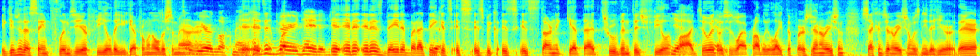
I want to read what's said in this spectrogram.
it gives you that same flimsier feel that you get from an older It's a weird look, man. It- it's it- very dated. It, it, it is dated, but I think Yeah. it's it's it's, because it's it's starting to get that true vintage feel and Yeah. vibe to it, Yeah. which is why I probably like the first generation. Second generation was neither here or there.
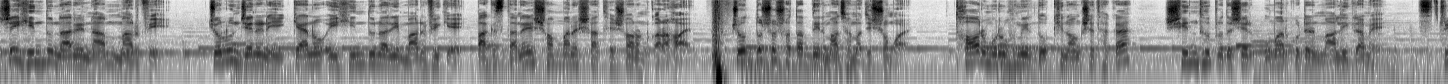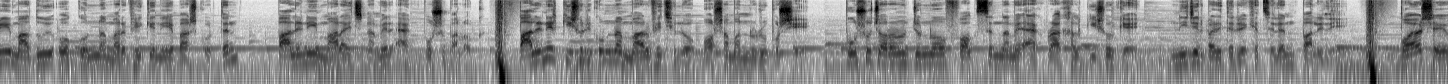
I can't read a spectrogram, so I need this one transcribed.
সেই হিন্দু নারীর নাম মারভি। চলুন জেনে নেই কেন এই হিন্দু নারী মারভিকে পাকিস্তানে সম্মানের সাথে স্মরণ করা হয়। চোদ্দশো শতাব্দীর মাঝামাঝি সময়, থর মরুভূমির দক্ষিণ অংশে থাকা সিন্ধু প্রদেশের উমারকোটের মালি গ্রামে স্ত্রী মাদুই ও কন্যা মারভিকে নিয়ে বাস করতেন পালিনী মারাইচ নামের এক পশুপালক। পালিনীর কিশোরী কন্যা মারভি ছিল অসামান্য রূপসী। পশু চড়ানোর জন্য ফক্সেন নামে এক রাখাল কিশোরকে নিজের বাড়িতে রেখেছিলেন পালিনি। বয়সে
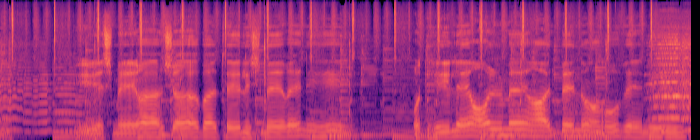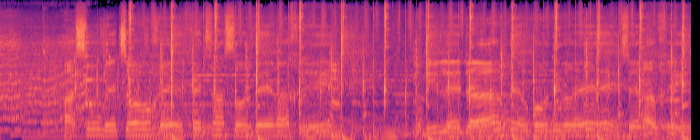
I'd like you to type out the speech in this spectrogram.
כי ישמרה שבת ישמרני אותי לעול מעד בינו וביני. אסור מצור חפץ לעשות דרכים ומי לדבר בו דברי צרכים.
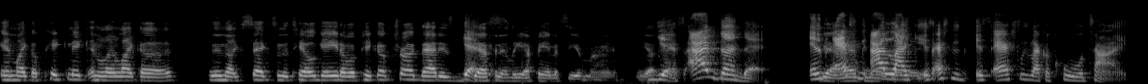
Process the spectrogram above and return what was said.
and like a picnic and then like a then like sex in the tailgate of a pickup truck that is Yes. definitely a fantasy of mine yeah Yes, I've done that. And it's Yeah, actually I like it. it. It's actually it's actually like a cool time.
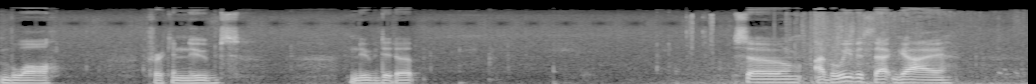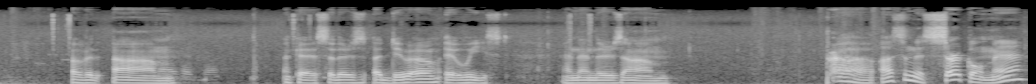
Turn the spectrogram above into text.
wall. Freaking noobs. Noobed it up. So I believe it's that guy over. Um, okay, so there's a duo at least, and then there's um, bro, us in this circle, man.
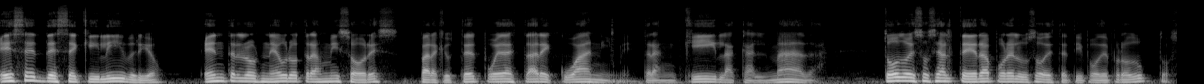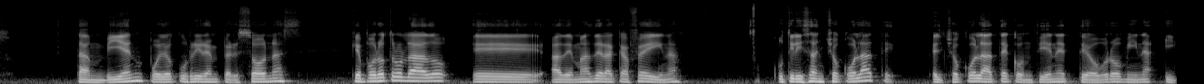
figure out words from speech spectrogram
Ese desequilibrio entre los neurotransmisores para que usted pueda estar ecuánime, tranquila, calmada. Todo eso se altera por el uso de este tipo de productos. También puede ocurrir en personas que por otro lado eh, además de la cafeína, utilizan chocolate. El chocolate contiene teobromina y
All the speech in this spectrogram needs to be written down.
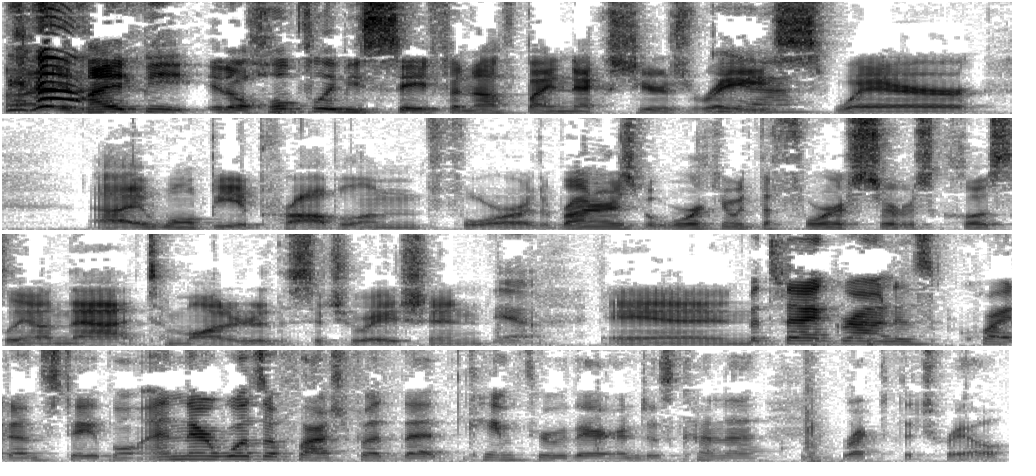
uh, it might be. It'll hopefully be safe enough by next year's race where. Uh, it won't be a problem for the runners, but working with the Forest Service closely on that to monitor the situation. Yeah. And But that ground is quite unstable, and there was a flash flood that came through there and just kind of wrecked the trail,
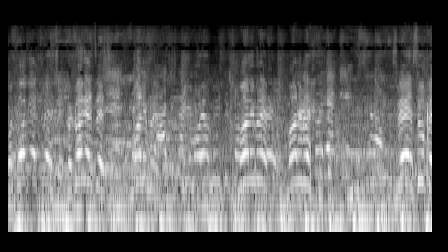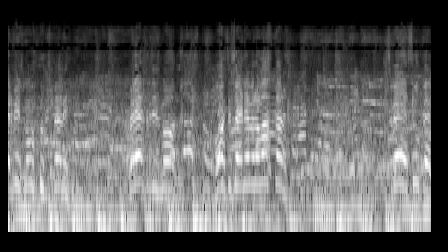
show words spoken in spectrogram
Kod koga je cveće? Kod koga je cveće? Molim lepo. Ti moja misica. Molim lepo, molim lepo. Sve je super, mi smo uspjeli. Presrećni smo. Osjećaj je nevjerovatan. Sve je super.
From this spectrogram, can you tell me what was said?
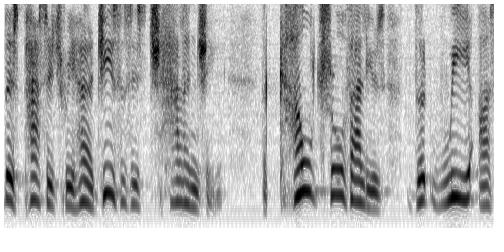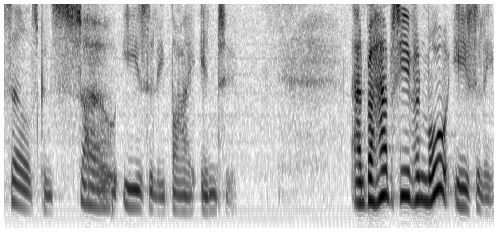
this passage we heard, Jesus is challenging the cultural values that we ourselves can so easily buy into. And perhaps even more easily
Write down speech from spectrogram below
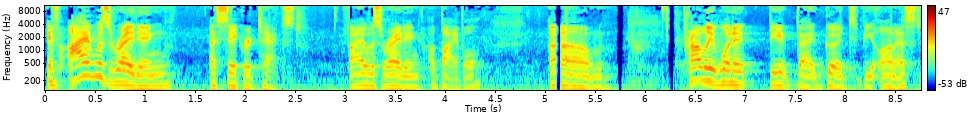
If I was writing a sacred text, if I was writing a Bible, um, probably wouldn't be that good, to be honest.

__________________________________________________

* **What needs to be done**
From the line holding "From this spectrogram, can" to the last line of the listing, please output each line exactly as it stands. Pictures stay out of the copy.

* **Answer to this problem**
From this spectrogram, can you tell me what was said?
this passage we heard, Jesus is challenging the cultural values that we ourselves can so easily buy into. And perhaps even more easily
Write down speech from spectrogram below
If I was writing a sacred text, if I was writing a Bible, um, probably wouldn't be that good, to be honest.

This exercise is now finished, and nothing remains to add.